Variety is the spice of life, in art as in food, and if you were looking for the musical equivalent of dining out a la Heston Blumenthal, the dynamic Sydney-based Ensemble Offspring provided just such an experience last Tuesday night. Not that it was easy listening – this was edgy music that repaid putting in the hard listening yards – but I don’t think it’s unreasonable to liken Claire Edwardes playing a selection of builders tiles to a plate of Heston’s snail porridge, so I’m going with the metaphor for now.

The theme behind the program was composers who deconstruct and reconstruct the sounds we’ve come to expect from different instruments and their combinations. “Unashamedly adventurous”, was what we were offered, and unashamedly adventurous that was what we got, all served up in around an hour.

Xenakis opened and closed the evening. First, his Charisma from 1971 – a tough listen comprising a great deal of sawing on cello (Judith Hamann, outstanding throughout) and some overblowing and other effects on clarinet (the versatile Jason Noble). An elusive piece, it was for me the night's least effective item and was far less engaging than Anthony Pateras’s trio Broken then Fixed then Broken which followed. This brief work for prepared piano (Zubin Kanga), bass clarinet and cello was ear-ticklingly plinky-plonky, its mix of plucked and struck strings making for an (almost funky) pointillist romp.

The highly original Finnish composer Kaija Saariaho’s Oi Kuu (for a moon) came next, introducing (me at least) to the sound of the bass flute. This gorgeous toned instrument, beautifully played by the ridiculously appositely named Lamorna Nightingale, was heard in a meandering dance with cello, the two occasionally coming close, conjoining, then separating to wander their separate paths once more.
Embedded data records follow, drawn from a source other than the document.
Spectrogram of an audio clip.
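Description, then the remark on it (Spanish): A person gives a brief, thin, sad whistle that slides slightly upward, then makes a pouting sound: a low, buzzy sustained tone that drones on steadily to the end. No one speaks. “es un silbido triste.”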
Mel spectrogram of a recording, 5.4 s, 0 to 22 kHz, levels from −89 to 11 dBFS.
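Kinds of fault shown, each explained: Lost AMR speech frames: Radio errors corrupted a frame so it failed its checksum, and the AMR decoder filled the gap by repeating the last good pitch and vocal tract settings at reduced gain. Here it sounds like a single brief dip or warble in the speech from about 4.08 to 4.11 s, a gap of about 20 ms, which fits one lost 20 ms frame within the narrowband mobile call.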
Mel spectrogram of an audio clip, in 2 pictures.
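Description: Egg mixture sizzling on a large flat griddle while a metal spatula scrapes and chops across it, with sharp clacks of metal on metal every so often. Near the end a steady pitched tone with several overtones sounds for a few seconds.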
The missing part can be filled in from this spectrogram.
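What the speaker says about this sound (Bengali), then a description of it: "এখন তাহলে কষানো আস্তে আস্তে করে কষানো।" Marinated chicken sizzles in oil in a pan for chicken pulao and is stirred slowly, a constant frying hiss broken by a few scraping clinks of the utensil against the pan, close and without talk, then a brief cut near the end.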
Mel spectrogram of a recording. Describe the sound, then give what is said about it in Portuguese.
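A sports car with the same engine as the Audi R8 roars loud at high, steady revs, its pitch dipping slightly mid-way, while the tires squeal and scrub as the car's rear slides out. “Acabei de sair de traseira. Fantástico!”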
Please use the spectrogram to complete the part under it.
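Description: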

Ensemble Offspring’s cleverly named Noisy Egg Creation Fund was responsible for the next, and most entertaining, item on the agenda – a world premiere commission from Berlin-based Mexican composer Juan Felipe Waller. Having toured around Europe with a piece by Waller for 24 builder’s tiles, percussionist Claire Edwardes decided to get a slightly smaller work out of Waller on this occasion. A mere eight tiles were employed here, plus stainless steel rods (not available from Bunnings in case you were thinking of trying this at home), rubber superballs on sticks, and things Edwardes referred to as nanorods. Waller’s objective was to create electronic sounds using acoustic instruments and the resultant sextet Detone Rutune for tiles, flute, clarinet, violin (a virtuosic Veronique Serret), cello and prepared piano is a jangly, surprisingly boppy affair – a bit like a mentally unstable breeze having a bit of a turn in a wind chime shop. You'd never believe tiles could make such marvellously varied sounds!
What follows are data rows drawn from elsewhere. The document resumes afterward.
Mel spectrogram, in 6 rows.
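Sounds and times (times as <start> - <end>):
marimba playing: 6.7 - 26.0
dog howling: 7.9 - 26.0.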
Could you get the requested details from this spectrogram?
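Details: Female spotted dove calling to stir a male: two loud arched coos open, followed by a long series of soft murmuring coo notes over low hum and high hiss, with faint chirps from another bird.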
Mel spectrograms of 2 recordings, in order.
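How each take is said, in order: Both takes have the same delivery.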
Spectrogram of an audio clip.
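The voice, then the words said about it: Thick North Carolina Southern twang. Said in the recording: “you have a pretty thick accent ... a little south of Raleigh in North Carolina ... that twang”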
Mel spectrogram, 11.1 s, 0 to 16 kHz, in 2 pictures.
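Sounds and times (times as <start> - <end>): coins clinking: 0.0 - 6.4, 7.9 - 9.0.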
Swiss-born, Viennese composer Beat Furrer’s Lied was an Australian premiere. A gentle reflection on a Schubert song (Auf den flusse from Winterreise, but rather undetectable to my ears) for piano and violin, Lied felt less interesting than it might have been. Not so the next piece, though. Jonathan Harvey’s 1993 trio for flute, bass clarinet and piano, The Riot was just that – an exhilarating series of themes thrown around with gay abandon from one instrument to the next. Up-tempo and toe-tapping (there was even an unashamed waltz section), especially when pitting the bottom register of the bass clarinet against the top of the doubled piccolo, like so much of Harvey's oeuvre this was an imaginative, engaging and original work.

The program wrapped up with more Xenakis – this time his Plektó from 1993 – a word that means braids and reflects the plaiting of the instrumental textures by the composer in his signature complex mathematical sequences. This fascinating listen roamed widely, even including a military march, in a musical finale that combined considerable swing and dash.
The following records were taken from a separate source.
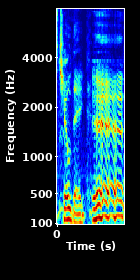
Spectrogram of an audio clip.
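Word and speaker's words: Childe: Time to But yeah, it's pronounced as chill day.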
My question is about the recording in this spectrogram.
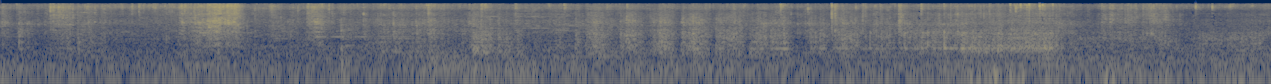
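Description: A jet of white vinegar from a sprayer spattering onto a wooden deck and a rubber doormat, in two spells of hissing spray with a short pause between them.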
Returning to the culinary metaphor then, I’ll conclude by saying that, like the best nouvelle cuisine, nothing on this menu outstayed its welcome. But, like a good spicy feast, items such as the Waller and the Harvey mentally repeated on me for quite a while afterwards.

Plektó is at DeClassified Music (The Long Weekender), FireWorks Gallery, Brisbane on July 11.